## Interfacing to C¶

Only a survey of the choices. Little detail on how each works.

- Bare metal, wrap your own C-code manually.

- Plusses:

- Efficient
- No dependencies on other tools
- Minuses:

- Lots of learning overhead:

- need to learn basics of Python C API
- need to learn basics of numpy C API
- need to learn how to handle reference counting and love it.
- Reference counting often difficult to get right.

- getting it wrong leads to memory leaks, and worse, segfaults
- API will change for Python 3.0!

- Cython

- Plusses:

- avoid learning C API’s
- no dealing with reference counting
- can code in pseudo python and generate C code
- can also interface to existing C code
- should shield you from changes to Python C api
- has become the de-facto standard within the scientific Python community
- fast indexing support for arrays
- Minuses:

- Can write code in non-standard form which may become obsolete
- Not as flexible as manual wrapping

- ctypes

Plusses:

part of Python standard library

good for interfacing to existing sharable libraries, particularly Windows DLLs

avoids API/reference counting issues

good numpy support: arrays have all these in their ctypes attribute:

a.ctypes.data a.ctypes.get_strides a.ctypes.data_as a.ctypes.shape a.ctypes.get_as_parameter a.ctypes.shape_as a.ctypes.get_data a.ctypes.strides a.ctypes.get_shape a.ctypes.strides_asMinuses:

- can’t use for writing code to be turned into C extensions, only a wrapper tool.

- SWIG (automatic wrapper generator)

- Plusses:

- around a long time
- multiple scripting language support
- C++ support
- Good for wrapping large (many functions) existing C libraries
- Minuses:

- generates lots of code between Python and the C code
- can cause performance problems that are nearly impossible to optimize out
- interface files can be hard to write
- doesn’t necessarily avoid reference counting issues or needing to know API’s

- scipy.weave

- Plusses:

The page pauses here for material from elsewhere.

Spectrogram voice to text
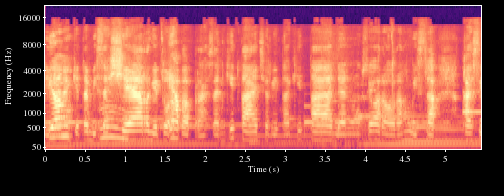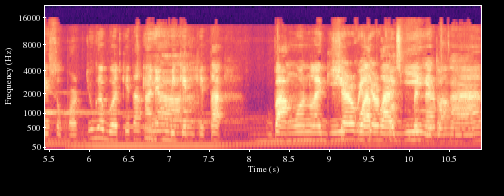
Ya, yang kita bisa Hmm. share gitu Yap. apa perasaan kita cerita kita dan maksudnya orang-orang bisa kasih support juga buat kita kan yang Iya. bikin kita bangun lagi Share kuat lagi bener gitu banget. kan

- can turn many numpy expressions into C code
- dynamic compiling and loading of generated C code
- can embed pure C code in Python module and have weave extract, generate interfaces and compile, etc.
- Minuses:

- Future very uncertain: it’s the only part of Scipy not ported to Python 3 and is effectively deprecated in favor of Cython.

- Psyco

- Plusses:

- Turns pure python into efficient machine code through jit-like optimizations
- very fast when it optimizes well
- Minuses:

- Only on intel (windows?)
- Doesn’t do much for numpy?

## Interfacing to Fortran:¶

The clear choice to wrap Fortran code is f2py.

Pyfort is an older alternative, but not supported any longer. Fwrap is a newer project that looked promising but isn’t being developed any longer.

## Interfacing to C++:¶

- Cython
- CXX
- Boost.python
- SWIG
- SIP (used mainly in PyQT)